The Gulf of Mexico will be restored following impacts from the Deepwater BP oil spill, and the public will play an important role in that restoration process, officials from agencies responsible for restoring the impacted natural resources said at nine public meetings held throughout the Gulf in October and November.
The Florida public learned about the Natural Resource Damage Assessment (NRDA) process for the Deepwater BP oil spill at a public meeting in Ft. Walton Beach, Fla., on November 30.
More than 50 people convened at the Emerald Coast Convention Center to hear from the Florida Department of Environmental Protection (FDEP), the stateâs trustee for natural resources in the Gulf spill.
Mississippi citizens discussed restoring the Gulf of Mexico following injury from the Deepwater BP oil spill at a meeting in Long Beach, MS, on Monday November 22.
About 50 people attended to discuss the process of assessing the impacts and restoring the environment. This was one of a series of informational public meetings taking place across the Gulf region.
The public was asked to provide input in the process to help assess the damage to the Alabama coast from the Deepwater BP oil spill at a meeting on November 11 in Spanish Fort, AL.
More than 50 members of the public attended to hear from representatives of the trustee agencies responsible for the natural resources impacted by the BP spill. Elected officials from Dauphin Island, Spanish Fort, Daphne, Gulf Shores, and Rep. Jo Bonnerâs office were in attendance.
Title: Florida Natural Resource Damage Assessment Public Meeting
Location: Fort Walton Beach, FL
Description: Learn about the next steps in assessing the impacts of the Deepwater Horizon spill and plans to restore the Gulf Coast at the first Florida public meeting November 30 in Fort Walton Beach. State and federal representatives will be on hand to explain the Natural Resource Damage Assessment (NRDA), provide information on opportunities for public involvement as the process moves forward, and answer questions or concerns.
Title: Louisiana Deepwater Horizon Natural Resource Damage Assessment (NRDA) Public MeetingLocation: New Orleans, LADescription: What happens now that the spill has been stopped?
Did you know that shipwrecks are great places for corals to grow?

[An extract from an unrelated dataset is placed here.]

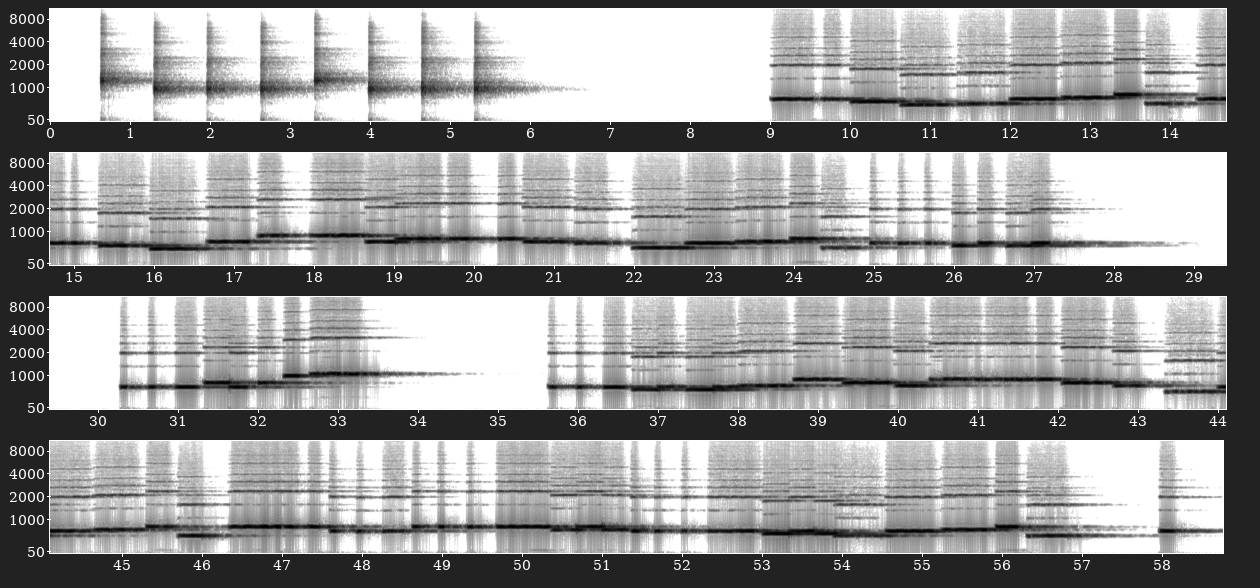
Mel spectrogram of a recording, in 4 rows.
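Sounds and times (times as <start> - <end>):
treble recorder playing: 9.0 - 28.0, 30.3 - 34.0, 35.6 - 57.4, 58.0 - 58.7.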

When a ship sinks to the bottom of the ocean, corals can attach to the wreckage and thrive. Thatâs one of the things researchers aboard the Ronald H. Brown were looking for when the NOAA ship started its cruise around the Gulf of Mexico in October.